Dìsira stood among its coils; in fact, its tail wound up and around her legs, while its main segments circled behind with a claw gripping her left waist and then right shoulder, its body flowing forward over that shoulder and bunching up on the ground in front of her, ready to strike a second time. The forward half of the body seemed oddly proportioned; it reminded Icehawk of the shape of a locust’s thorax. The monster’s slitted eyes stared at him, and its tongue protruded to taste his scent. Dìsira murmured some strange-sounding sibilants and it lowered its head and turned it to one side, leaving a single green eye to watch the barbarian.

Icehawk suddenly realized that the reason the creature’s body was shaped like that was because its wings were folded about its torso. He stared blankly at Dìsira. “I thought the second part of the augury was ‘rescue the dragon.’ That’s not a dragon; it’s a wyvern!”

“Aye, a two-legged sky-snake. It also said ‘rescue the dragon,’ not ‘rescued by the dragon.' ” And then she smirked at him.

“Does that mean I have failed?”

“We’re not out of the castle yet.”

* * *

Three days and two pigs later (the wyvern ate the one), Arne Icehawk, Warrior of the North, once again stood before Skulvolva the Seer, the Prophetess, the Mad Spinner of Fate in the inner chambers of her temple. On a rope next to him hung frantic, squealing pig that he had brought with him. Skulvolva, chanting to herself in an unearthly tongue, spread about ashes and lit incense in preparation for the ceremony. Wind blew in through the windows and sent smoke and ash swirling even this far into the room. Icehawk wished that he didn’t have to stand so near to the pig’s ear-shattering squeals. Finally, the witch turned and widened her toothless smile toward the barbarian.

“Arne Icehawk, Warrior of the North, be ye ready to seize your destiny?”

Arne nodded, now quite worried that he had missed his chance to stop the ceremony and save his fate. Skulvolva padded over to a nearby altar and retrieved a stone-bladed ceremonial dagger. Holding it flat upon two palms, she approached Icehawk while chanting, her voice mixing with the panic of the hanging pig and the fury of the buffeting wind.

“Plunge it into the creature’s heart, Icehawk the Barbarian, and seize your destiny!” She bowed her head and extended the knife to the barbarian.
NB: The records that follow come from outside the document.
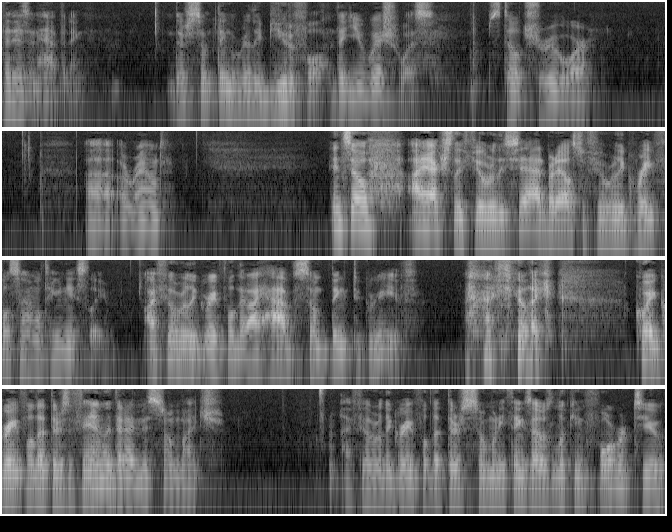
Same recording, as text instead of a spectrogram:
that isn't happening. There's something really beautiful that you wish was still true or uh, around. And so I actually feel really sad, but I also feel really grateful simultaneously. I feel really grateful that I have something to grieve. I feel like quite grateful that there's a family that I miss so much. I feel really grateful that there's so many things I was looking forward to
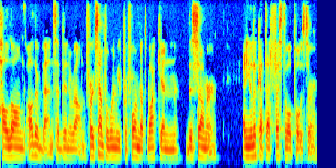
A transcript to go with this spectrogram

Icehawk gripped the pearl handle of the dagger. Outside the temple the wind howled and, inside, Arne Icehawk, Warrior of the North, seized his destiny.